Born on February 9, 1851, as James M. Riley in Mississippi, he worked as a cowboy in Texas when he grew up. A lifelong horse thief, he was said to have stolen his first steed at 14. In 1870, he was convicted of murder in Texas but was able to make his escape.
It was probably after this scrape with the law that he began to use the alias David Charles Middleton, but for whatever reasons, was often more familiarly called “Doc.” During his “career” as a horse thief, he would also go by the name of Jack Lyons and was also known as “Texas Jack,” “Gold-Tooth Jack,” “Gold-Tooth Charley,” and others.
He made his way north on a cattle drive to Ogallala, Nebraska, in 1876. In January 1877, he killed a soldier named James Keefe in a Sidney, Nebraska saloon.

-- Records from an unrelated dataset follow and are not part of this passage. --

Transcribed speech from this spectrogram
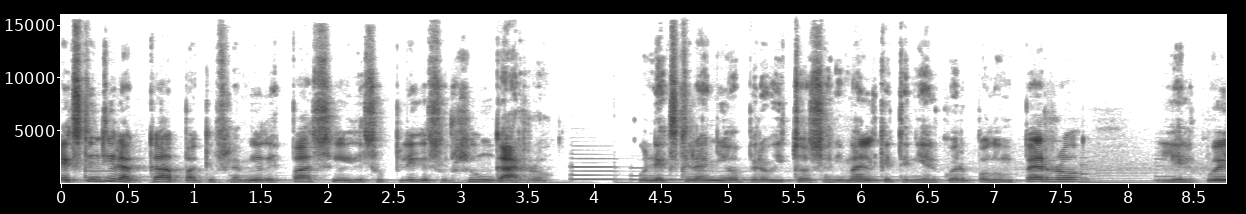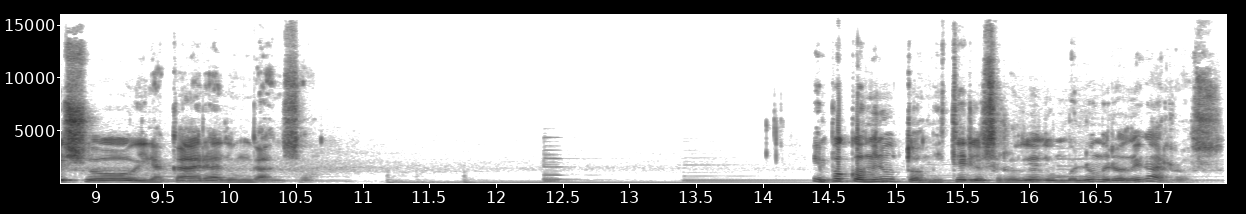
extendió la capa que flameó despacio y de sus pliegues surgió un garro, un extraño pero vistoso animal que tenía el cuerpo de un perro y el cuello y la cara de un ganso. En pocos minutos Misterio se rodeó de un buen número de garros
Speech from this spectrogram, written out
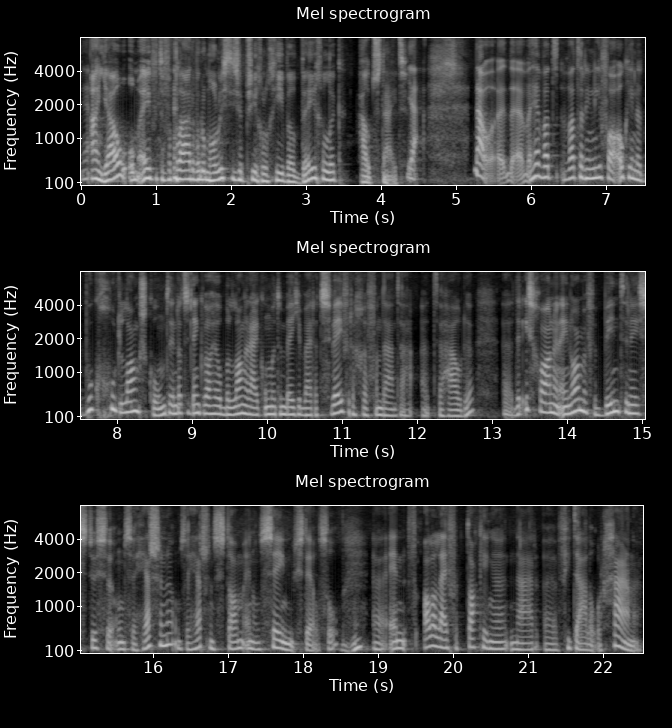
ja. aan jou om even te verklaren waarom holistische psychologie wel degelijk hout snijdt. Ja. Nou, eh, hè, wat, wat er in ieder geval ook in het boek goed langskomt... en dat is denk ik wel heel belangrijk om het een beetje bij dat zweverige vandaan te, ha- te houden... eh, er is gewoon een enorme verbintenis tussen onze hersenen, onze hersenstam en ons zenuwstelsel. Eh, en allerlei vertakkingen naar eh, vitale organen.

Though arrested, he escaped again and made his way to Wyoming, where he began to organize a gang of outlaws called the “Pony Boys.” The men quickly began to steal horses, primarily from Indians but sometimes from the government as well. Operating in Nebraska, Iowa, the Dakotas, and as far south as Texas, they were responsible for stealing thousands of horses.
The Indians became angry at losing the horses and began to retaliate by taking the mounts of ranchers. Within no time, nearly every stolen horse was blamed on the Pony Boys, and a $1,000 reward was placed on Middleton’s head.

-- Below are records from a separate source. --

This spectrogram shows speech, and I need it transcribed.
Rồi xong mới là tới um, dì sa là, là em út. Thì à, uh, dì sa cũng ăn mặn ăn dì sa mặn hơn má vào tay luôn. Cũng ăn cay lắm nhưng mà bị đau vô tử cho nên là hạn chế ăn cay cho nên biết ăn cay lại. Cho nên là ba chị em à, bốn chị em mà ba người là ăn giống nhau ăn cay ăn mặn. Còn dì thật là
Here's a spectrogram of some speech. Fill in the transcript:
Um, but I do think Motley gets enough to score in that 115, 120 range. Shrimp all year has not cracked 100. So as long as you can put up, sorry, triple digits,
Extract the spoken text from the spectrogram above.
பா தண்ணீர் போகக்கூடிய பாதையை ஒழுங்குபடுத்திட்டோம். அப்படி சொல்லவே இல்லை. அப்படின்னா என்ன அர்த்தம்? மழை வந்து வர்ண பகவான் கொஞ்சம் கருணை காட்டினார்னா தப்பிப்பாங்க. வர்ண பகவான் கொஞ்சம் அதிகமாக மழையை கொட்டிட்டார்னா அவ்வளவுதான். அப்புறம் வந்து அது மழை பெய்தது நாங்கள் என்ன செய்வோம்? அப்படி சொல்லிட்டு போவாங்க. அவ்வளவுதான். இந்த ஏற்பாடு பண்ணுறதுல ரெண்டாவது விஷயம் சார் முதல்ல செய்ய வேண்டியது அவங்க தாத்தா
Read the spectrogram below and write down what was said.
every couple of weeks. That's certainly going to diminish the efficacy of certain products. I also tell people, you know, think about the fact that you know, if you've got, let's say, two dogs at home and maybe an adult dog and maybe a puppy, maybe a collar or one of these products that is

After the gang stole some 40 head of horses in 1878, Wyoming Stock Grower’s Association detective Billy Lykins gathered a posse and pursued the bandits. Catching up with the outlaws near Julesburg, Colorado, Middleton was captured after a shoot-out and the stolen horses retrieved. That night, however, Middleton was once again able to escape, but the detective was determined.
Soon, Lykins joined efforts with the Union Pacific Railroad and Department of Justice Special Agent William Llewellyn. They tracked Middleton to the Niobrara Valley in Nebraska, where, after a shoot-out, in which Middleton was struck in the stomach, he was finally captured. He was first taken to Sidney, Nebraska, and later transferred to Cheyenne, Wyoming, to stand trial. There, he pleaded guilty to horse stealing and received a five-year sentence. He was placed in a Nebraska prison on September 18, 1879, and released on June 18, 1883.

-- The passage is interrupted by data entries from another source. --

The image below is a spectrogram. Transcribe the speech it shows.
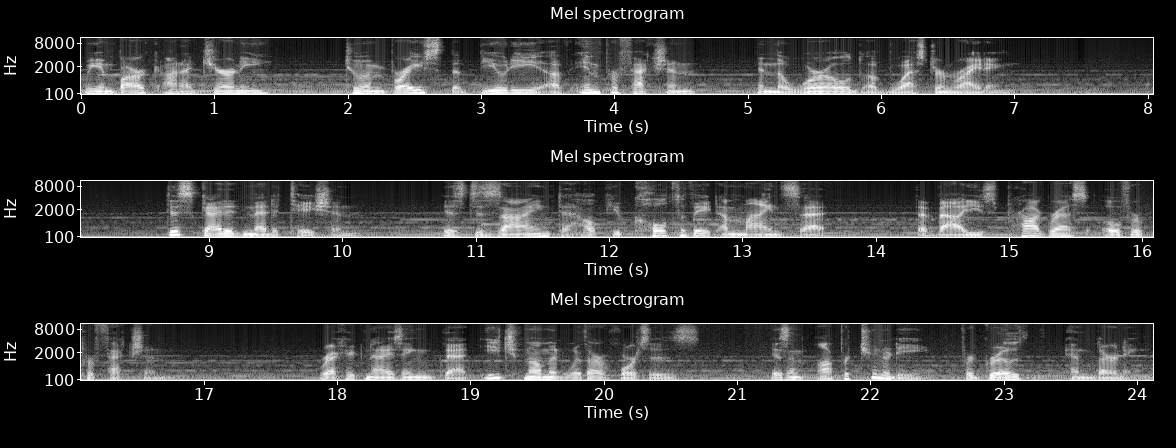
We embark on a journey to embrace the beauty of imperfection in the world of Western riding. This guided meditation is designed to help you cultivate a mindset that values progress over perfection recognizing that each moment with our horses is an opportunity for growth and learning.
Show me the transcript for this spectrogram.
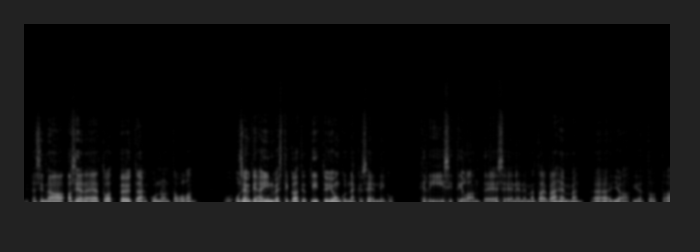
mitä sinä asianajaja tuot pöytään, kun on tavallaan, useimmitenhan investigaatiot liittyy jonkunnäköiseen niin kuin kriisitilanteeseen enemmän tai vähemmän ää, ja, ja tota,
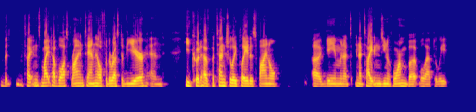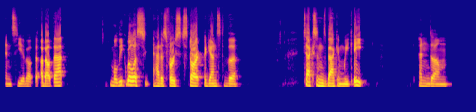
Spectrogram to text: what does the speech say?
the, the, Titans might have lost Ryan Tannehill for the rest of the year, and he could have potentially played his final uh, game in a, in a Titans uniform, but we'll have to wait and see about about that. Malik Willis had his first start against the Texans back in Week Eight, and um,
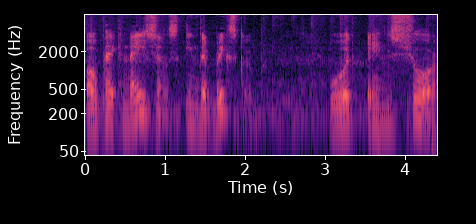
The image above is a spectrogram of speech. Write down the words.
OPEC nations in the BRICS group would ensure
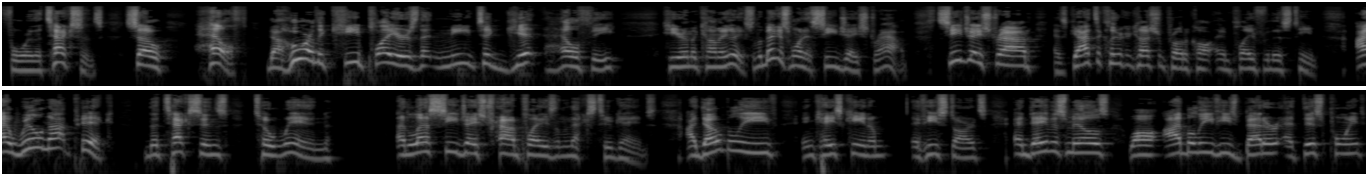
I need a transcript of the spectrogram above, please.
for the Texans. So, health. Now, who are the key players that need to get healthy here in the coming weeks? So, the biggest one is CJ Stroud. CJ Stroud has got to clear concussion protocol and play for this team. I will not pick the Texans to win unless CJ Stroud plays in the next two games. I don't believe in Case Keenum if he starts. And Davis Mills, while I believe he's better at this point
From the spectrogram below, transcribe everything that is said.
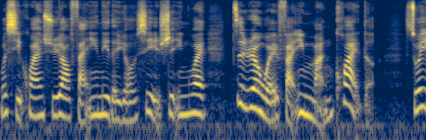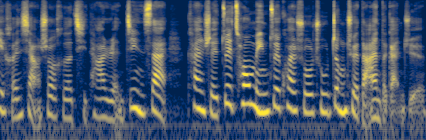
我喜欢需要反应力的游戏，是因为自认为反应蛮快的，所以很享受和其他人竞赛，看谁最聪明、最快说出正确答案的感觉。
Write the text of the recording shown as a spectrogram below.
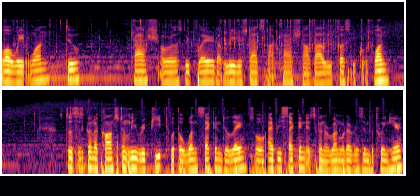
while wait 1 2 cash or let's do player.leaderstats.cash.value plus equals 1 this is gonna constantly repeat with a one second delay. So every second it's gonna run whatever is in between here.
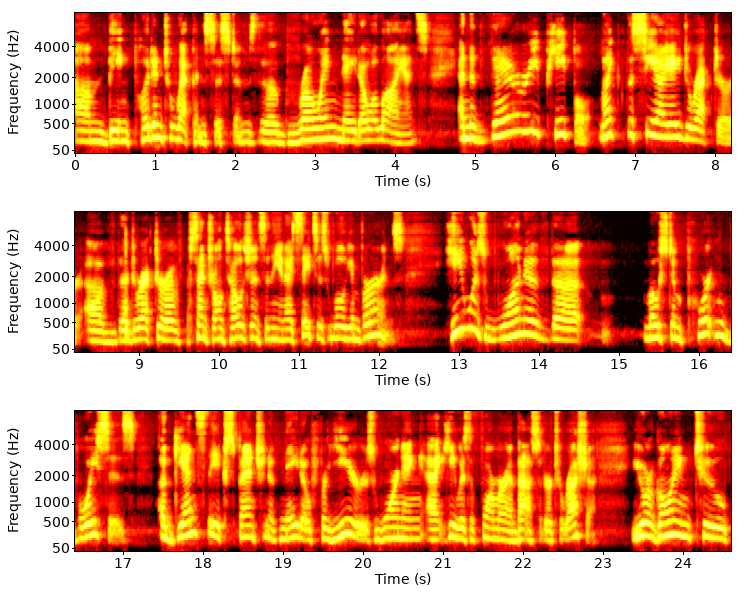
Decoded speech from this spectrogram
um, being put into weapon systems, the growing NATO alliance, and the very people, like the CIA director of the director of Central Intelligence in the United States, is William Burns. He was one of the most important voices against the expansion of NATO for years, warning uh, he was a former ambassador to Russia. You're going to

After his release, the members of his old gang had either been captured or killed, and Middleton worked at various occupations. He made his way to Gordon, Nebraska, where he lived for several years, working as a bartender, a gambler, a deputy sheriff, and even worked in Buffalo Bill’s Wild West Show for a few months.
During the 1890s, he relocated to Edgemont, South Dakota, where he operated a saloon for several years. In 1893, he entered the famed Chadron, Nebraska, to Chicago horse race, when the Columbian Exposition was held in Chicago, Illinois. Though he finished, he didn’t win.
Later, he opened a saloon at Ardmore, Nebraska, and bootlegged to the Sioux Indians on the Pine Ridge Reservation. After Fort Robinson soldiers wrecked his saloon, he moved again to Orin Junction, near Douglas, Wyoming, where he operated an illegal saloon.
During this time, a knife fight occurred in the saloon in which Doc was stabbed in the stomach. He was then arrested and held in the county jail. Infection developed just days later, and he died on December 13, 1913. He is buried in the Douglas Cemetery in Douglas, Wyoming.
Doc Middleton was described as a likable man, good-tempered, sober, and industrious despite his horse-thieving ways. He was never known to drink or gamble and made several friends among the frontier, including Bill Cody, Jim Cook, Print Olive, and several ranchers in where he was known to steal horses. He was described by the Cheyenne Daily Sun as a “golden-toothed lover of other folks’ cattle and horseflesh.”